KPH has gone through many changes from almshouse to mental asylum; however, the asylum moved to Rae Town in 1850 and is now known as Bellvue.
The Kingston Public Hospital offers full service and operates twenty-four-seven. Its accident and emergency treat 200 to 300 patients daily and 90,000 annually. Doctors look after over 2000 outpatients daily.
At 244 four years old, KPH is among the oldest hospitals in the Americas. Click here for more information on KPH.
Jamaica’s cultural icon, Miss Lewis Bennett
Before there was Reggae and Dance Hall, there was Miss Lou. She is the first person to bring the Jamaican language (patios) to the mainstream. She paved the way for our indigenous dialect to get acceptance by the upper-class Jamaicans who controlled the media.
Louise Bennett was born on September 7, 1919, and died on July 26, 2006, in Toronto, Canada. She was a Jamaican poet and activist. She received her education from Ebenezer and Calabar Elementary School, St. Simon’s College, Excelsior College, and Friends College (Highgate). A British Council Scholarship took her to the Royal Academy of Dramatic Art, where she studied in the late 1940s.

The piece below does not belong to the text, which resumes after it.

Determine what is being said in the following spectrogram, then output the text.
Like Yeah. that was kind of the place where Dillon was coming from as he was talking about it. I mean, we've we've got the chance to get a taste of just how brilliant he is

She was Jamaica’s leading comedienne and poet. Miss Lou expresses Jamaican’s authentic emotion using the Island’s colorful dialect. Her wits and understanding of patios and the Island’s culture were tools she used to captivate her audience and have them in stitches.
Miss Lou made Jamaicans feel confident expressing themselves in their native language when only the Queen’s English was acceptable. She was a DJ long before they coined the word. Reggae, Dancehall, and others that spawned from them exist because of the foundation she laid.
Louise Bennett lectured extensively in the United States and the United Kingdom on Jamaican folklore and music. She married Eric Winston Coverley in 1954 and had one stepson and several adopted children.
Marcus Garvey, the freedom fighter
Jamaica has a long history of freedom fighting. It started with the Maroons, who fought the British to a truce. Marcus Garvey took that spirit to the international stage, where he tried to organize black nations and separate them from the colonial system. As a result, he gained a considerable following and worldwide recognition while influencing many African countries and blacks in the Americas.
His message of black liberation and self-reliance made him an enemy of the colonial system. They tried many things to stop his influence, eventually charging him with mail fraud. They imprisoned him for five years and deported him to Jamaica.
He tried to establish trade with the Americas and Africa through his ship line, The Black Star Line, but sabotage by agents of the system ensured this never materialized. In addition, his imprisonment and deportation negatively affected the movement. As a result, he never regained popularity despite moving to England to revive the organization.
Marcus Garvey died in 1940 in England, but his body did not return to Jamaica until 1964. He became the first national hero and is buried at The National Hero’s Park In Kingston. Click here to read Marcus Garvey’s biography.
Jamaica’s first Olympic gold medalist, Arthur Wint
Usain Bolt’s performance at the Olympics captivated the world. Now whenever anyone mentions Jamaica’s Olympic team, Usain Bolt is at the front of their mind. Wins at three consecutive games are extraordinary, but he is not the first Jamaican to win at these games.
Arthur Wint might mean nothing to the Bolt fanatic, but he set the trend. He won Jamaica’s first Olympic gold medal in the 400m, fourteen years before Jamaica’s independence. In 1948 he beat his team and favorite Herb McKenley for the gold medal. Arthur Wint was also second in the 800m and missed the third medal when he pulled his leg in the 4x400m race.
He competed at the 1948 and 1952 Olympics, winning two gold medals and two silver. Arthur Wint died in Linstead, Jamaica, on Hero’s Day, 1992. He was 72 years old. Click here for more on Arthur Wint.